M&A: Tech times are changing
Technology companies have to swallow harsh market truths – and some pride – and give up independence.
As Microsoft, Google, and now Yahoo vie to buy a stake in America Online, all eyes are on the technology M&A sector. Seth Ferguson, joint global head of technology M&A at UBS, reckons the market has not seen the last of large deals in this area. “Many companies valued at $750 million to multiple billions of dollars are in strategically vulnerable positions,” he says. “In the next five years, you’re going to see a lot of increased consolidation between these companies.”
One tech industry banker says this is partly because “it took years post-bubble for the large tech companies to figure out what they wanted to be”. But Ferguson says the consolidation between large tech companies is driven by the search for growth opportunities.
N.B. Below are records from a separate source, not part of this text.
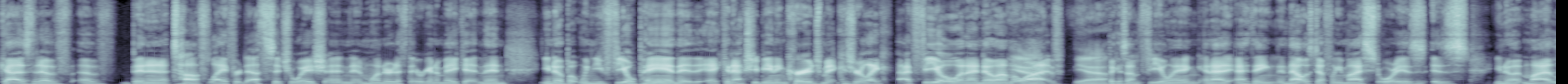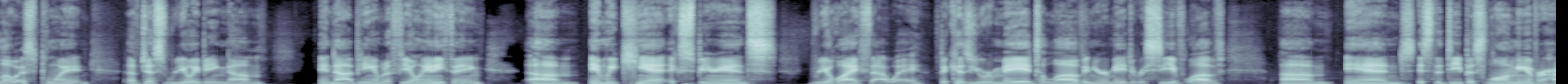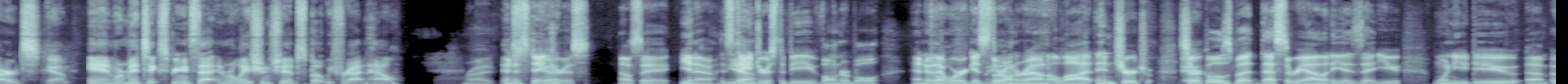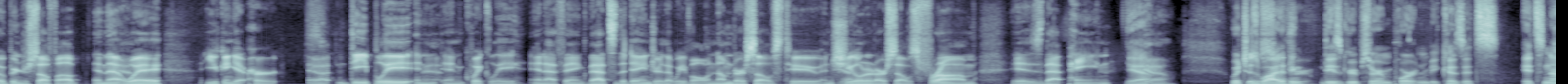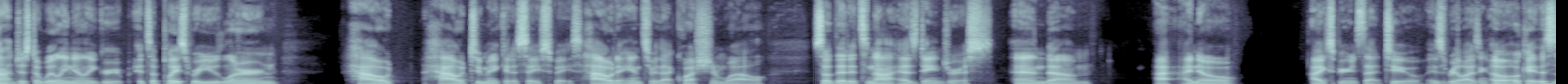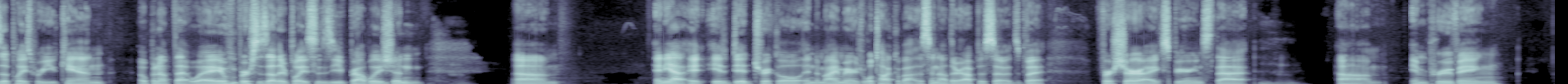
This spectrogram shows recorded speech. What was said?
guys that have have been in a tough life or death situation and wondered if they were going to make it, and then you know, but when you feel pain, it, it can actually be an encouragement because you're like, I feel and I know I'm Yeah. alive Yeah. because I'm feeling. And I, I think, and that was definitely my story is, is, you know, at my lowest point of just really being numb and not being able to feel anything. Um, and we can't experience real life that way because you were made to love and you were made to receive love. Um, and it's the deepest longing of our hearts. Yeah. And we're meant to experience that in relationships, but we've forgotten how. Right. And It's- it's dangerous. I'll say, you know, it's Yeah. dangerous to be vulnerable. I know that Oh, word gets man. thrown around a lot in church circles, but that's the reality is that you, when you do um, open yourself up in that Yeah. way, you can get hurt uh, deeply and, and quickly. And I think that's the danger that we've all numbed ourselves to and shielded ourselves from is that pain. Yeah. Which is why I think these groups are important because it's it's not just a willy-nilly group. It's a place where you learn how how to make it a safe space, how to answer that question well so that it's not as dangerous. And um I I know I experienced that too, is realizing, oh, okay, this is a place where you can open up that way versus other places you probably shouldn't. Um and yeah, it, it did trickle into my marriage. We'll talk about this in other episodes, but for sure I experienced that um, improving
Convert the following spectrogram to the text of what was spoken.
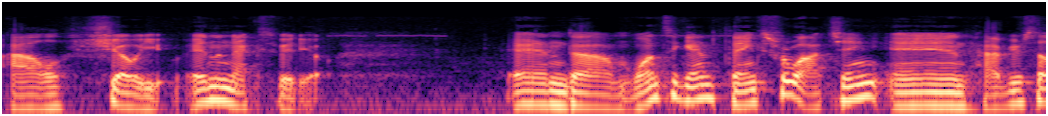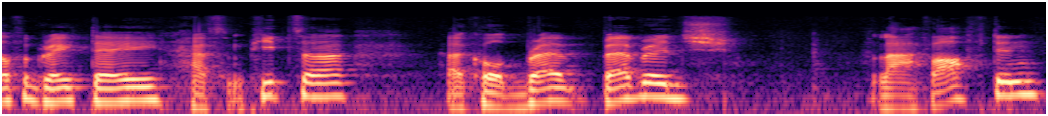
I'll show you in the next video. And um, once again, thanks for watching and have yourself a great day. Have some pizza, a cold beverage, laugh often,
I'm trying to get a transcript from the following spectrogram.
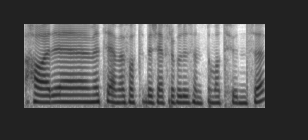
har med TM fått beskjed fra produsenten om at hun søv.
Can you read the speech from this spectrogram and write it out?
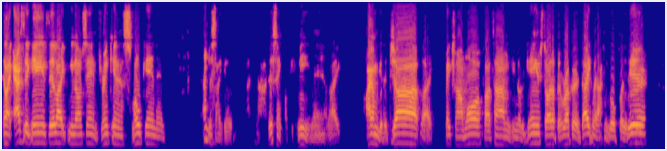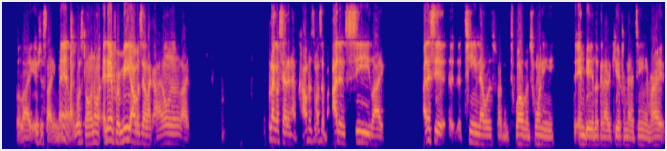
Then like after the games, they're like, you know what I'm saying, drinking and smoking. And I'm just like, yo, nah, this ain't gonna be me, man. Like, I'm gonna get a job, like make sure I'm off by the time, you know, the games start up at Rucker or Dyckman, I can go play there. But like it's just like, man, like what's going on? And then for me, I was at like Iona, like I'm not gonna say I didn't have confidence in myself, I didn't see like I didn't see a, a team that was fucking 12 and 20, the NBA looking at a kid from that team, right?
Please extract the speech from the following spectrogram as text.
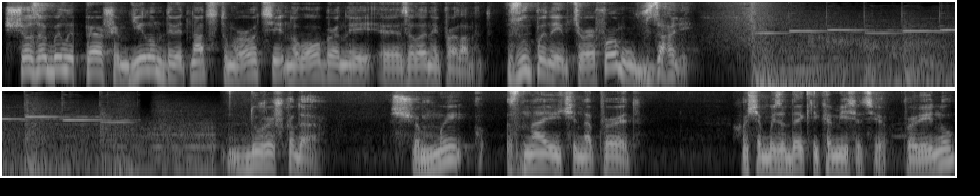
Що зробили першим ділом в 2019 році новообраний е, зелений парламент? Зупинив цю реформу взагалі. Дуже шкода, що ми, знаючи наперед, хоча б за декілька місяців про війну,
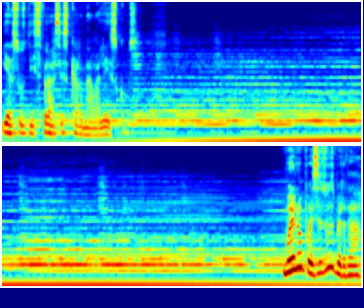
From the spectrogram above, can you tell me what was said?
y a sus disfraces carnavalescos. Bueno, pues eso es verdad,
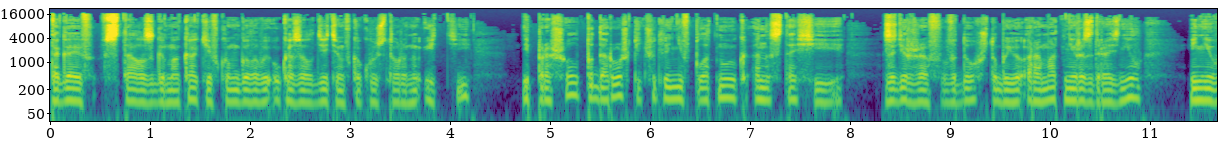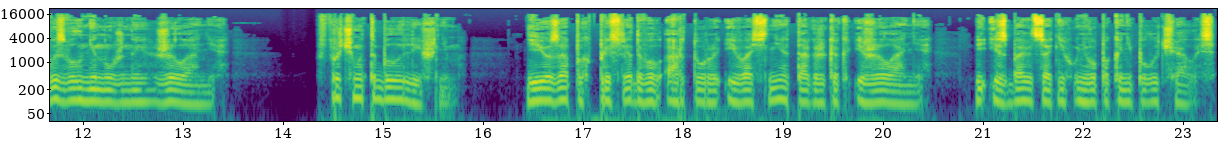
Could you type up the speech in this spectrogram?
Тагаев встал с гамака, кивком головы указал детям, в какую сторону идти, и прошел по дорожке чуть ли не вплотную к Анастасии, задержав вдох, чтобы ее аромат не раздразнил и не вызвал ненужные желания. Впрочем, это было лишним. Ее запах преследовал Артура и во сне, так же, как и желание, и избавиться от них у него пока не получалось.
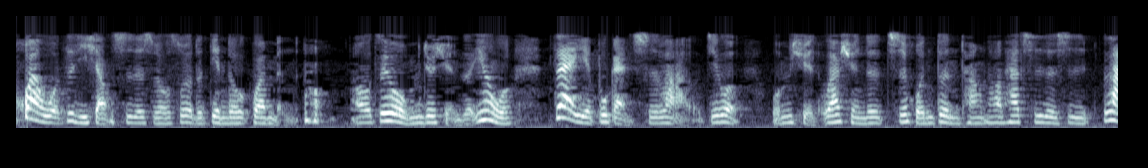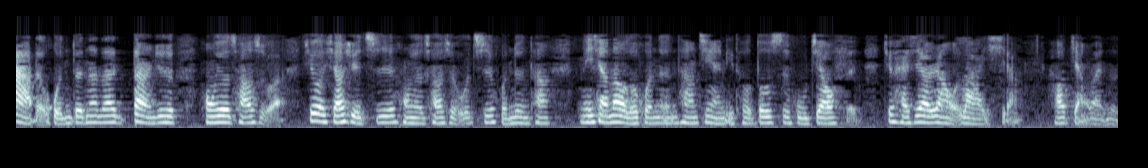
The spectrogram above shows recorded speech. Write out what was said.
换我自己想吃的时候，所有的店都关门了，然后最后我们就选择，因为我再也不敢吃辣了，结果。我们选我要选择吃馄饨汤，然后他吃的是辣的馄饨，那他当然就是红油抄手啊。结果小雪吃红油抄手，我吃馄饨汤，没想到我的馄饨汤竟然里头都是胡椒粉，就还是要让我辣一下。好，讲完了，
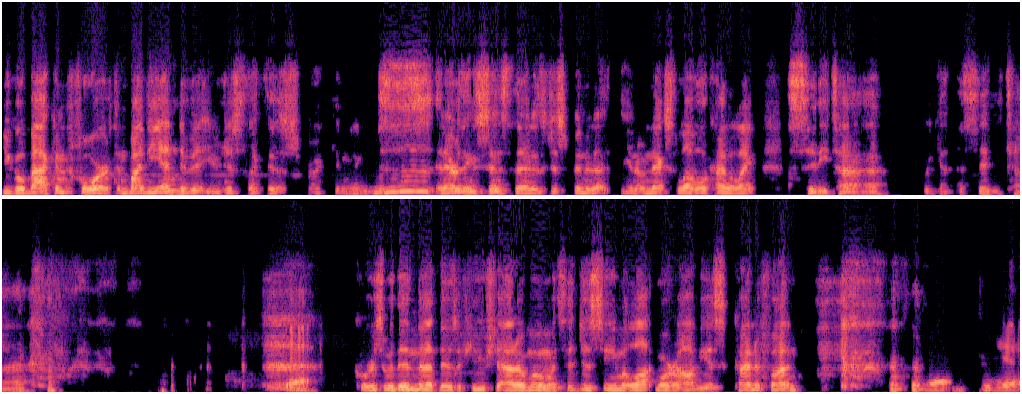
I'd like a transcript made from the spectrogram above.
you go back and forth and by the end of it you're just like this and everything since then has just been a you know next level kind of like city time we got the city time Yeah. of course within that there's a few shadow moments that just seem a lot more obvious kind of fun yeah. Yeah.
Management teams are realizing that a merger or acquisition might be the only route to growth in the current market environment. “The growth all tech companies have historically expected is much more elusive these days,” says Ferguson. “People have now accepted that the Nasdaq isn’t going to go back to 5000 this week and are looking for other options.”
In some cases, M&A is not just a necessary evil but has become distinctly desirable.